28 Smith Kline & French (I) Ltd. Bombay
29. State Bank of India, Bombay
30. Swastik Oil Mills Ltd., Bombay
31. Synbiotics/Standard Pharmaceuticals Baroda
32. The Ahmedabad Electricity Co. Ltd., Ahmedabad
33. The Aluminium Industries Ltd., Kerala
34. The Associated Cement Cos. Ltd., Bombay
35. The Bank of India Ltd., Bombay
36. The Delhi Cloth & General Mills Co. Ltd., Delhi
37. The Gujarat Electricity Board, Baroda

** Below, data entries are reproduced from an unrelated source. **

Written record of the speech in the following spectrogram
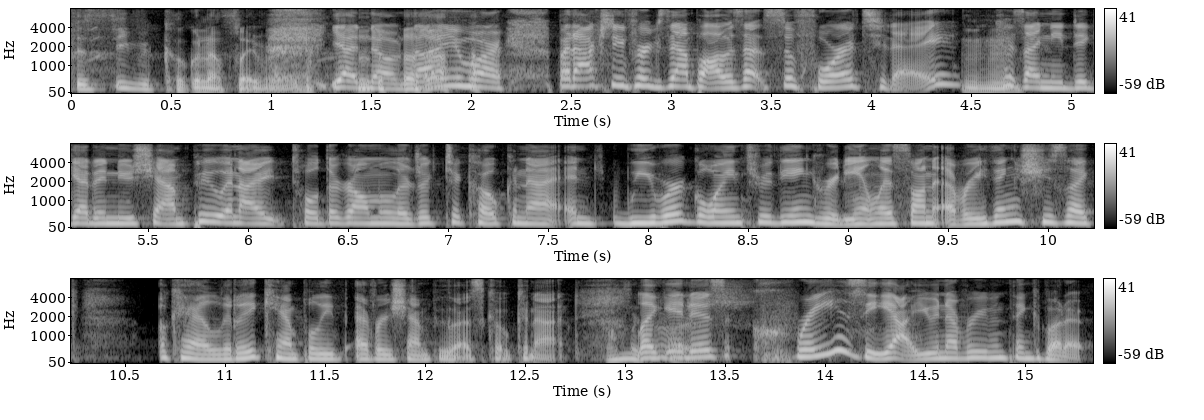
Just see if you're coconut flavored. Yeah, no, not anymore. But actually, for example, I was at Sephora today Mm-hmm. because I need to get a new shampoo, and I told the girl I'm allergic to coconut, and we were going through the ingredient list on everything. She's like, "Okay, I literally can't believe every shampoo has coconut. Oh like it is crazy. Yeah, you never even think about it.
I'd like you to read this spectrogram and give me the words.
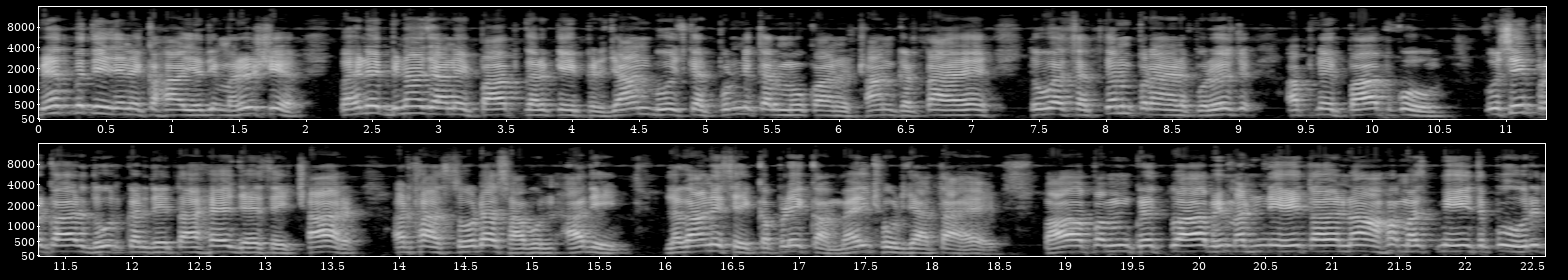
बृहस्पति जी ने कहा, यदि मनुष्य पहले बिना जाने पाप करके फिर जानबूझकर पुण्य कर्मों का अनुष्ठान करता है तो वह सत्कर्म परायण पुरुष अपने पाप को उसी प्रकार दूर कर देता है, जैसे छार अर्थात सोडा, साबुन आदि लगाने से कपड़े का मैल छूट जाता है। पापम कृत्वाभिमन्येत नाहमस्मित पूर्त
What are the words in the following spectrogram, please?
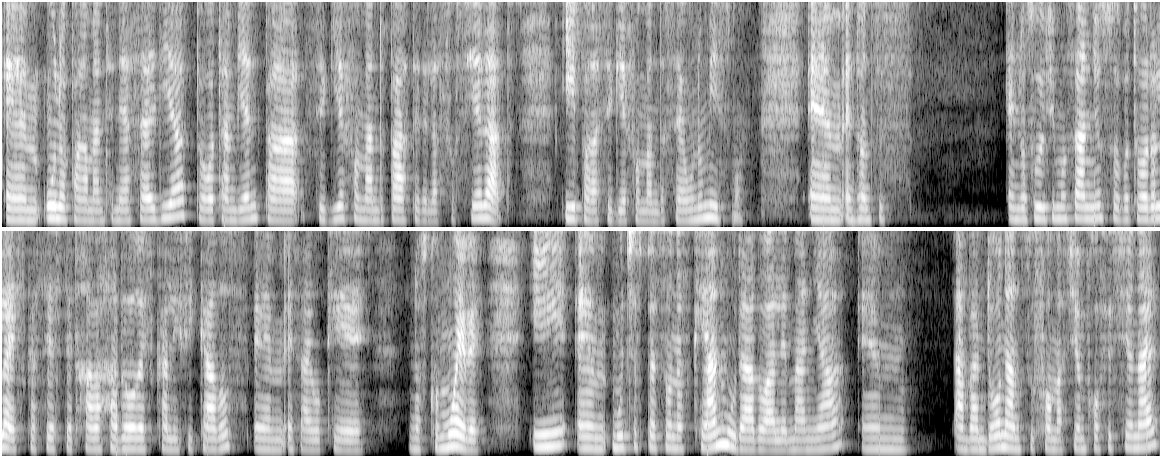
em, uno para mantenerse al día, pero también para seguir formando parte de la sociedad y para seguir formándose a uno mismo. Em, entonces, en los últimos años, sobre todo la escasez de trabajadores calificados es algo que nos conmueve y muchas personas que han mudado a Alemania abandonan su formación profesional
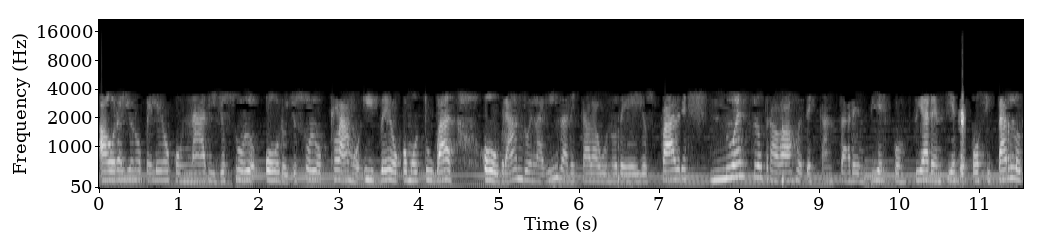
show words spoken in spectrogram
ahora yo no peleo con nadie, yo solo oro, yo solo clamo y veo como tú vas obrando en la vida de cada uno de ellos. Padre, nuestro trabajo es descansar en ti, es confiar en ti, es depositarlo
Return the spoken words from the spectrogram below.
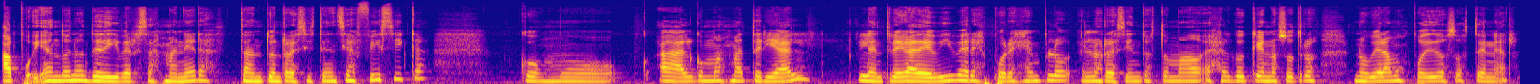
apoyándonos de diversas maneras, tanto en resistencia física como a algo más material. La entrega de víveres, por ejemplo, en los recintos tomados es algo que nosotros no hubiéramos podido sostener,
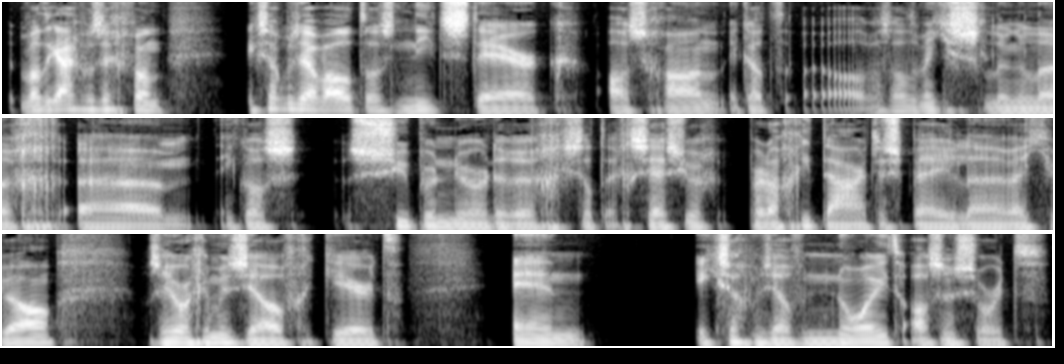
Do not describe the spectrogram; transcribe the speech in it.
Wat ik eigenlijk wil zeggen van, ik zag mezelf altijd als niet sterk, als gewoon, ik had, was altijd een beetje slungelig. Ehm, ik was super nerderig. Ik zat echt zes uur per dag gitaar te spelen, weet je wel. Was heel erg in mezelf gekeerd. En ik zag mezelf nooit als een soort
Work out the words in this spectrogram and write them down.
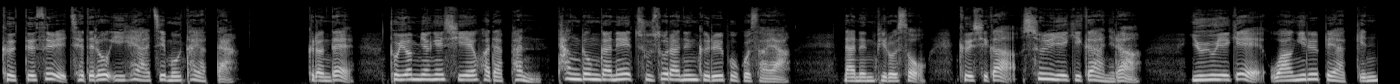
그 뜻을 제대로 이해하지 못하였다. 그런데 도연명의 시에 화답한 탕동간의 주소라는 글을 보고서야 나는 비로소 그 시가 술 얘기가 아니라 유유에게 왕위를 빼앗긴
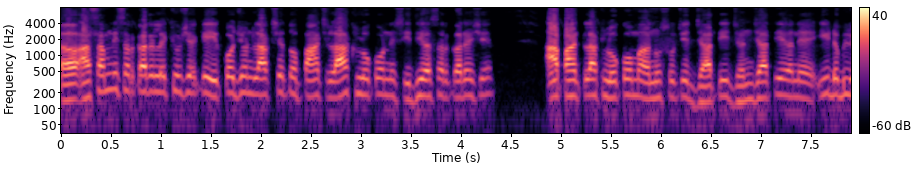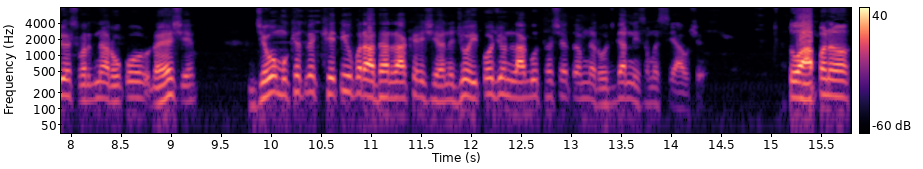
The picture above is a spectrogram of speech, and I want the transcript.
આસામની સરકારે લખ્યું છે કે ઇકોઝોન લાગશે તો પાંચ લાખ લોકોને સીધી અસર કરે છે. આ પાંચ લાખ લોકોમાં અનુસૂચિત જાતિ, જનજાતિ અને ઈડબ્લ્યુએસ વર્ગના લોકો રહે છે. જેઓ મુખ્યત્વે ખેતી ઉપર આધાર રાખે છે અને જો ઇકોઝોન લાગુ થશે તો એમને રોજગારની સમસ્યા આવશે. તો આ પણ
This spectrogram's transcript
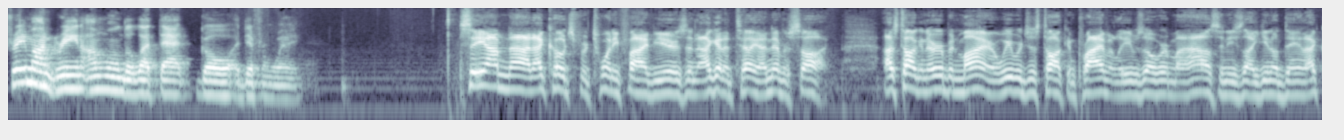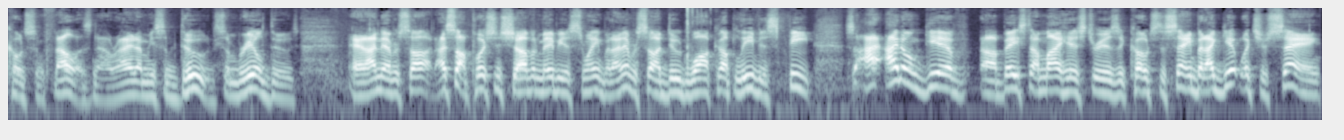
Draymond Green, I'm willing to let that go a different way. See, I'm not. I coached for 25 years, and I got to tell you, I never saw it. I was talking to Urban Meyer. We were just talking privately. He was over at my house, and he's like, you know, Dan, I coach some fellas now, right? I mean, some dudes, some real dudes. And I never saw it. I saw push and shoving, maybe a swing, but I never saw a dude walk up, leave his feet. So I, I don't give, uh, based on my history as a coach, the same. But I get what you're saying.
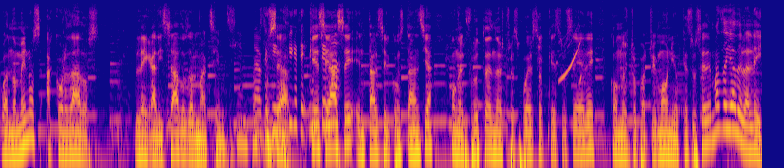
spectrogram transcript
cuando menos, acordados, legalizados al máximo. Claro que O sí. sea, Fíjate, ¿qué se tema- hace en tal circunstancia con el fruto de nuestro esfuerzo? ¿Qué sucede con nuestro patrimonio? ¿Qué sucede más allá de la ley?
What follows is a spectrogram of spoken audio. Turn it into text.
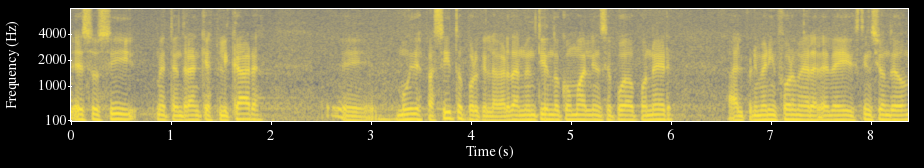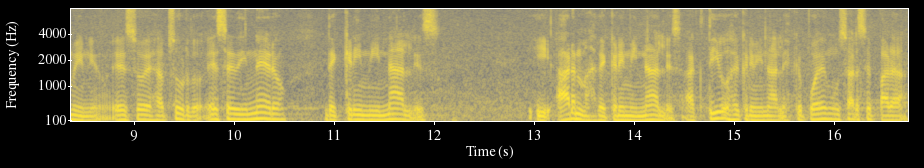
Eso sí me tendrán que explicar eh, muy despacito, porque la verdad no entiendo cómo alguien se pueda oponer al primer informe de la ley de extinción de dominio. Eso es absurdo. Ese dinero de criminales y armas de criminales, activos de criminales que pueden usarse para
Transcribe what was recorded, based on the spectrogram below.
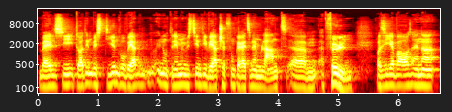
weil sie dort investieren, wo werden, in Unternehmen investieren, die Wertschöpfung bereits in einem Land ähm, erfüllen. Was ich aber aus einer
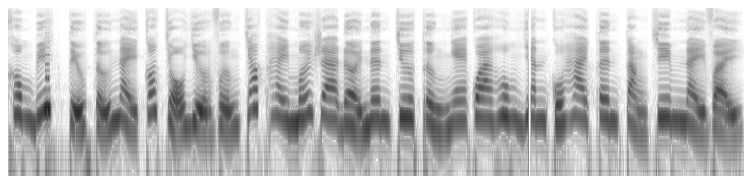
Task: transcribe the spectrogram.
Không biết tiểu tử này có chỗ dựa vững chắc hay mới ra đời nên chưa từng nghe qua hung danh của hai tên tầng chim này vậy.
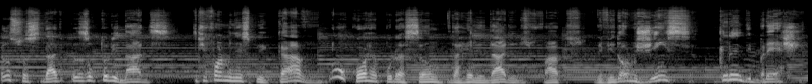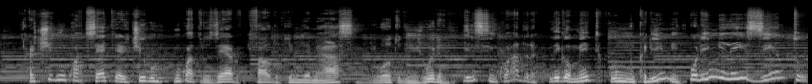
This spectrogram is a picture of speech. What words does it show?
pela sociedade e pelas autoridades. De forma inexplicável, não ocorre a apuração da realidade dos fatos devido à urgência, grande brecha Artigo 147 e artigo 140, que fala do crime de ameaça e o outro de injúria, ele se enquadra legalmente como um crime, porém ele é isento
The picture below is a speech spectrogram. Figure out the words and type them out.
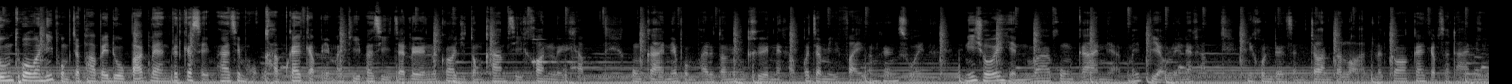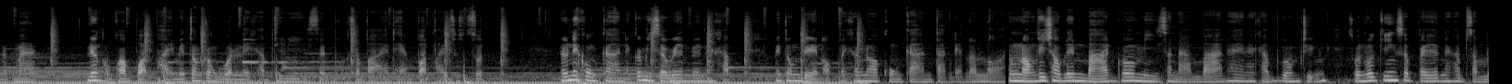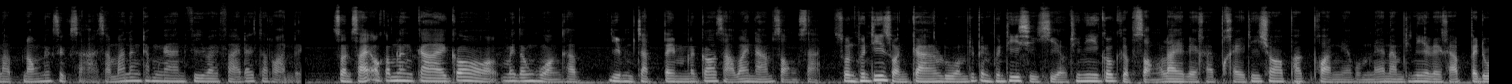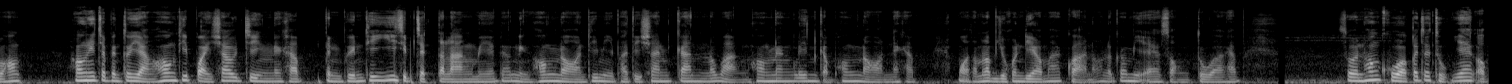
รูมทัวร์วันนี้ผมจะพาไปดูปาร์คแลนด์เพชรเกษม 56 ครับ ใกล้กับ MRT ภาษีเจริญ แล้วก็อยู่ตรงข้ามซีคอนเลยครับ โครงการนี้ผมพาดูตอนกลางคืนนะครับ ก็จะมีไฟค่อนข้างสวยนะนี่โชว์ให้เห็นว่าโครงการเนี่ยไม่เปี่ยวเลยนะครับ มีคนเดินสัญจรตลอด แล้วก็ใกล้กับสถานีมากๆ เรื่องของความปลอดภัยไม่ต้องกังวลเลยครับ ที่นี่สะดวกสบายแถมปลอดภัยสุดๆ แล้วในโครงการเนี่ยก็มีเซเว่นด้วยนะครับ ไม่ต้องเดินออกไปข้างนอกโครงการตากแดดร้อนๆ น้องๆที่ชอบเล่นบาสก็มีสนามบาสให้นะครับ รวมถึงโซน working space นะครับสำหรับน้องนักศึกษา สามารถนั่งทำงานฟรี Wi-Fi ได้ตลอดเลย ส่วนสายออกกำลังกายก็ไม่ต้องห่วงครับยิมจัดเต็มแล้วก็สระว่ายน้ำสองสระส่วนพื้นที่ส่วนกลางรวมที่เป็นพื้นที่สีเขียวที่นี่ก็เกือบ 2 ไร่เลยครับ ใครที่ชอบพักผ่อนเนี่ยผมแนะนำที่นี่เลยครับ ไปดูห้อง ห้องนี้จะเป็นตัวอย่างห้องที่ปล่อยเช่าจริงนะครับ เป็นพื้นที่ 27 ตารางเมตรแล้วหนึ่งห้องนอนที่มีพาร์ติชันกั้นระหว่างห้องนั่งเล่นกับห้องนอนนะครับ เหมาะสำหรับอยู่คนเดียวมากกว่าเนาะ แล้วก็มีแอร์2ตัวครับ ส่วนห้องครัวก็จะถูกแยกออก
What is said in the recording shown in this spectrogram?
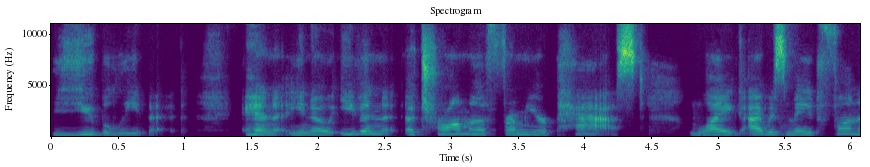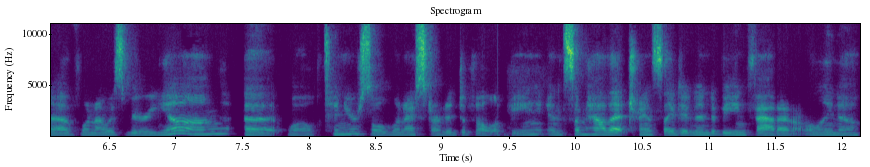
you believe it and you know even a trauma from your past mm-hmm. like i was made fun of when i was very young uh, well 10 years old when i started developing and somehow that translated into being fat i don't really know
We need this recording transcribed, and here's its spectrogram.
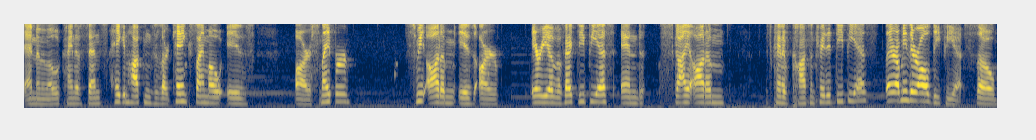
MMO kind of sense, Haigen Hawkins is our tank, Simo is our sniper, Sweet Autumn is our area of effect DPS, and Skye Autumn is kind of concentrated DPS. They're, I mean, they're all DPS, so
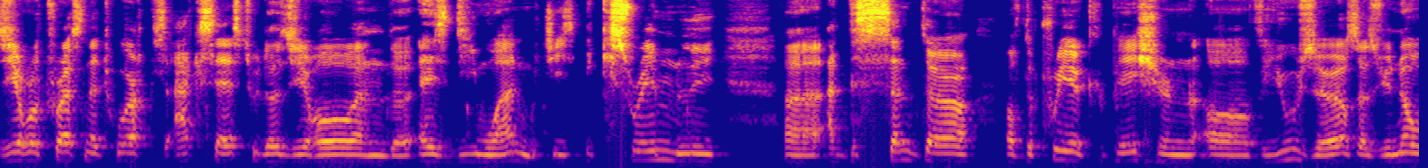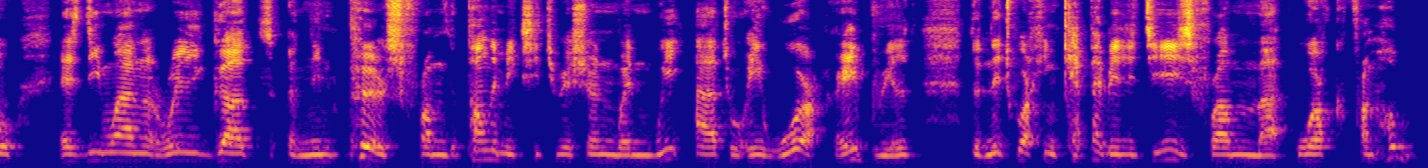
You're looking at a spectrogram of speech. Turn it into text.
zero trust networks access to the zero and the SD-WAN, which is extremely uh, at the center of the preoccupation of users. As you know, SD-WAN really got an impulse from the pandemic situation when we had to rework, rebuild the networking capabilities from uh, work from home.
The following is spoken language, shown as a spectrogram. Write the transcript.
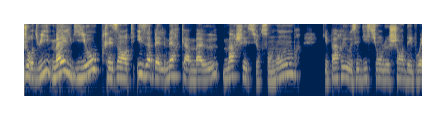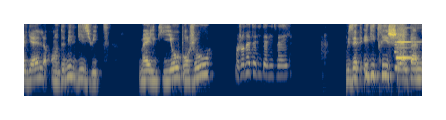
Aujourd'hui, Maël Guillot présente Isabelle Merca-Maheu, Marcher sur son ombre, qui est paru aux éditions Le Chant des Voyelles en 2018. Maëlle Guillot, bonjour. Bonjour Nathalie David Veil. Vous êtes éditrice chez Albin,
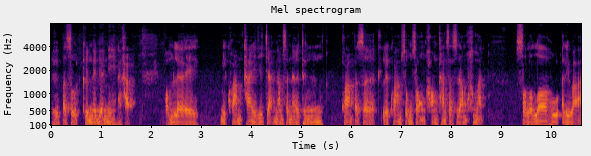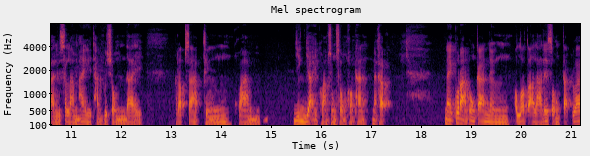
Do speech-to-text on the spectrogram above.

38. The Industrial Credit & Investment Corporation of India Ltd., Bombay
39. The Jaipur Udyog Ltd., Calcutta
40. The Paper Products Ltd., Bombay
41. Tata Iron & Steel Co. Ltd., Jamshedpur
42. T. I. Cycles of India, Madras
43. Union Carbide India Ltd., Calcutta
44. The United Commercial Bank Ltd., Calcutta
45. Voltas Ltd., Bombay
46. The West Coast Paper Mills Ltd., Dandeli

Programme Brochure, IIMA 3-Tier Programme for Management Development, 1966, Pg. 15-18.

Source: IIMA Archives